Member Name: jammaker49
Date: 02/01/02, updated on 02/01/02 (7023 review reads)
Advantages: Less sugar than shop bought, Great satisfaction
Disadvantages: Takes time
I am often asked by the family why I don't make pastry and cakes like my mum. The truth is, I don't enjoy making them, and they never turn out like Mum's anyway! So I don't bother. I do, however, in the course of a year, churn out what must run into hundreds of jars of jam, of all different flavours.
I am lucky enough to have the facilities to grow all my own fruit, so I know for sure that there are no additives of any description in my jam. Wherever we go, you can rest assured there will be a few jars of jam in the boot of the car, to give as presents.
I don't claim to know the secret of making perfect jam, but these tips will help anyone who would like to have a go, but doesn't feel very confident. This is what I do, and it works for me.
First, you have to have containers in which to put your jam once made! My family and friends all collect empty jars for me. I personally prefer small jars (mint sauce jars are a good size) although I do use jars which hold up to a pound in weight. Try and collect the lids as well.
You will also need wax paper discs and circular jam pot covers. I usually get mine in Boots or Tescos, and although my jars are only up to a pound size, I prefer the 2lb covers. They come complete in sets with the rubber bands to hold the covers in place. In the packets, you will also find small sticky labels which you can stick on the jars to indicate which flavour jam is in the jar.
The jam jars need to be scrupulously clean before use. I always put any jars I get straight into the dishwasher on a very hot wash, then do the same again as I am about to use them. This also heats the jars ready for the hot jam to be poured in. If you pour hot jam into cold jars, the glass will crack.
If you don't have a dishwasher, clean the jars in as hot water as you can stand, using a baby bottle brush to make sure there is no residue of the contents lurking down the bottom of the jar. T
hen place the jars in a warm oven, to prevent them going cold.
To make the jam.
You will need as large a saucepan as possible, as the jam needs to boil rapidly, and will rise in consequence. I use the base of my pressure cooker for this purpose.
Select your fruit with care. You are better having slightly under-ripe fruit, than squashy over-ripe, although a little of the latter won't make a lot of difference.

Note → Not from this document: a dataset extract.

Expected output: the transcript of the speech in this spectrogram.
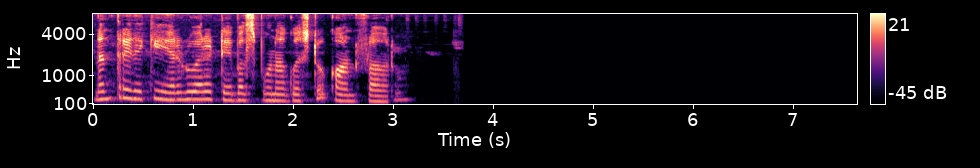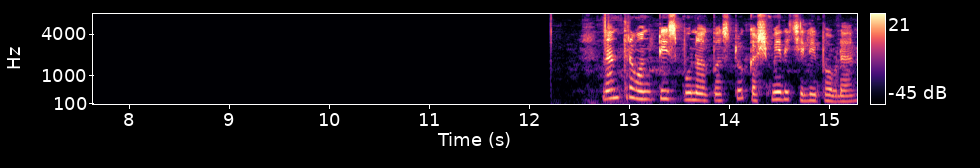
ನಂತರ ಇದಕ್ಕೆ ಎರಡೂವರೆ ಟೇಬಲ್ ಸ್ಪೂನ್ ಆಗುವಷ್ಟು ಕಾರ್ನ್ಫ್ಲವರು ನಂತರ ಒಂದು ಟೀ ಸ್ಪೂನ್ ಆಗುವಷ್ಟು ಕಾಶ್ಮೀರಿ ಚಿಲ್ಲಿ ಪೌಡರ್.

Depending on which flavour you are making, you may need to add either a fruit which has a lot of pectin (setting agent) or a bottle of liquid pectin. Sour apples are a good source of pectin, as are redcurrants, blackcurrants and gooseberries.
When making strawberry jam, I always add one pound of apple to every 3 pounds of strawberries, and a jar of liquid pectin, as strawberries are notoriously difficult to get a good set with. To raspberries I add one pound of redcurrants to every 3 pounds of raspberries for the same reason. Apples also go well with blackberries. Most other fruits will set with the addition of the liquid pectin alone.

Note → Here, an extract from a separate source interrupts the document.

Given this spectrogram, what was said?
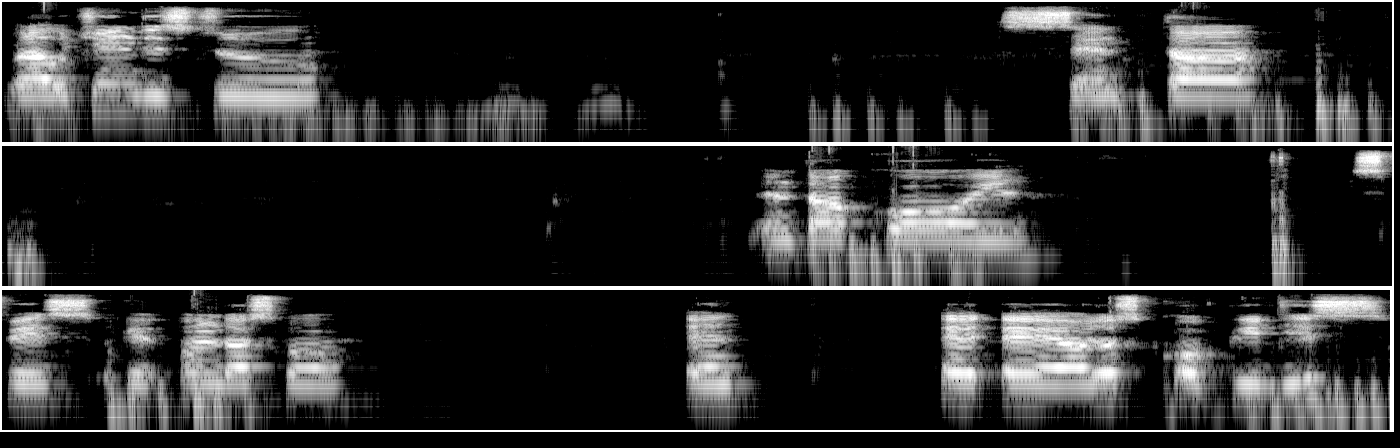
But I will change this to center. Enter coil space okay underscore and uh, uh, I'll just copy this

Select your fruit, and weigh carefully. In shop bought jam, the ratio of fruit to sugar is usually 40% to 60% or sometimes even less. I make my jams using 50% to 50%. So whatever the weight of the fruit (and I suggest you do no more than 4lb fruit at a time) you will also need that weight of sugar.
Place the fruit in the pan, adding just enough water to stop it sticking. As it heats, the juices will begin to flow, and create their own liquid.
Heat slowly, stirring periodically until the fruit is just below the boil. You can mash the hot fruit if desired, or you can elect to leave it whole. It will break down to a certain extent anyway.
Begin to add the sugar, a little at a time, stirring until it has all dissolved.
Now add the liquid pectin, and about 4 tablespoons of lemon juice. The acid helps with the setting.
Once the sugar has a
ll dissolved, bring to a rapid boil. You will need to watch the jam at this point as it can easily boil over if left.
Lower the heat, until the mixture is at a rolling boil. This is when it is clearly boiling, but not rising up the pan. Simmering is not enough. Stir occasionally to prevent sticking.
After about 10 minutes, spoon a little of the mixture onto a cold saucer, and place in the fridge. When cold, if a skin had formed on top, and the resulting mixture has thickened considerably, it has reached setting point, and is ready for potting. If it is still liquid, continue boiling, and try the setting test again.
Once setting point has been reached, remove the pan from the heat, and allow to stand for 5 minutes. If a white bubbly skin forms, remove with a spoon. Stir the mixture thoroughly. Remove the hot jars from the dishwasher or oven and place on a wooden board.
I use a jug and funnel to pot my jam. The funnel needs to have a wide base, to fit into the jars. Pour jam from the pan into the jug, and using the funnel, fill the jars to the brim. Continue until all the jam has been used.
Place a waxed paper disc on top of the jam in each jar. Then cover with a circular jampot cover, and secure with an elastic band. The covers should be stretched taut, to create an airtight seal when cold. If you have saved the lids to the jars, these can be placed on top of the pot covers.
Allow to cool, then wipe down any drips on the outsides of the jars, and label. I have created my own labels with my name on, but I use the plain white ones in the packets of covers to state which flavour is in the jar.
You can vary which flavours to make. The most bizarre I've done is marrow and ginger! But you can use just about any fruit, or combinations of fruit.
My personal favourites are strawberry, and Victoria plum, but greengage has a wonderful colour, and mixed fruit is always different, depending on which fr
uits are used, and in which amounts. Gooseberry jam is bright red, which was a shock to me a first!
This then, is my method of jam-making. It works for me. If you give it a go, let me know how it turns out.